● **TRY IT**
A complete answer lists every line of the entries below where the string "utterance" appears.

[THE INPUT — start]

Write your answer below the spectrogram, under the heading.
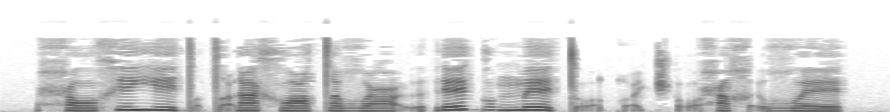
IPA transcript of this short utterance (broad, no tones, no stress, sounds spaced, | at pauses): ħ ɔ x e j e d ə̰ tˤ ḛ ɾ a x ɔ tˤ ɯ ʁʷ ə ʕ ə̰ | ɾ ɛ ɡ ɔ ŋ͡m ɛ t ɔ̰ qʷ ɛ̰ t͡ʃʼ ɔ̰ ħ ə χ ḛ ʁʷ ɛ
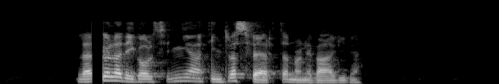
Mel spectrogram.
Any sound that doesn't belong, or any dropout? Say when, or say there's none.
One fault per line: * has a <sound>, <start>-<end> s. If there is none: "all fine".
* has a dropout, 0.9-1.0 s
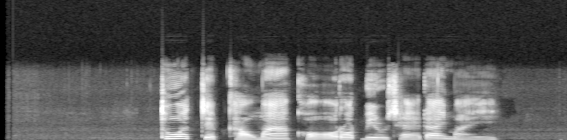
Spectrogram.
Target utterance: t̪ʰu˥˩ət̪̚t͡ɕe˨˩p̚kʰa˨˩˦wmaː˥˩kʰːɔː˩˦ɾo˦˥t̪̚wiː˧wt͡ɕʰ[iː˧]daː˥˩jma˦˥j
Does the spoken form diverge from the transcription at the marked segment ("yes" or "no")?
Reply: yes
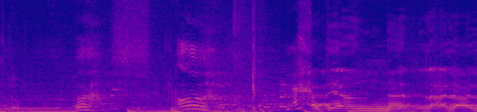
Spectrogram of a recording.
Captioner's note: grunts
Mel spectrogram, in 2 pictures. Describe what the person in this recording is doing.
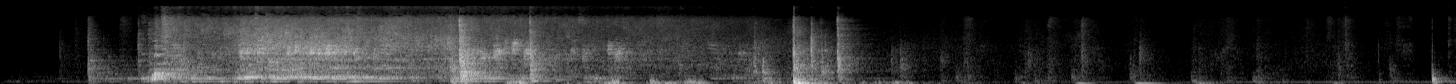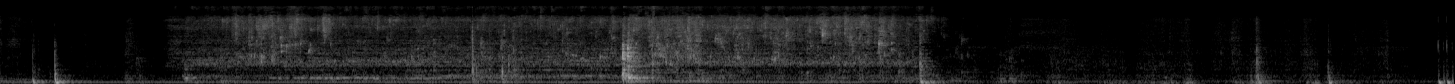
I flush the toilet, I open the door and close the door. After that I go and wash my hands with soap.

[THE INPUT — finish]

● **COMPLETED EXERCISE**
IPA transcript of this short utterance (broad, no tones, no stress, sounds spaced, | at pauses): ħ ɔ x e j e d ə̰ tˤ ḛ ɾ a x ɔ tˤ ɯ ʁʷ ə ʕ ə̰ | ɾ ɛ ɡ ɔ ŋ͡m ɛ t ɔ̰ qʷ ɛ̰ t͡ʃʼ ɔ̰ ħ ə χ ḛ ʁʷ ɛ
Target utterance: t̪ʰu˥˩ət̪̚t͡ɕe˨˩p̚kʰa˨˩˦wmaː˥˩kʰːɔː˩˦ɾo˦˥t̪̚wiː˧wt͡ɕʰ[iː˧]daː˥˩jma˦˥j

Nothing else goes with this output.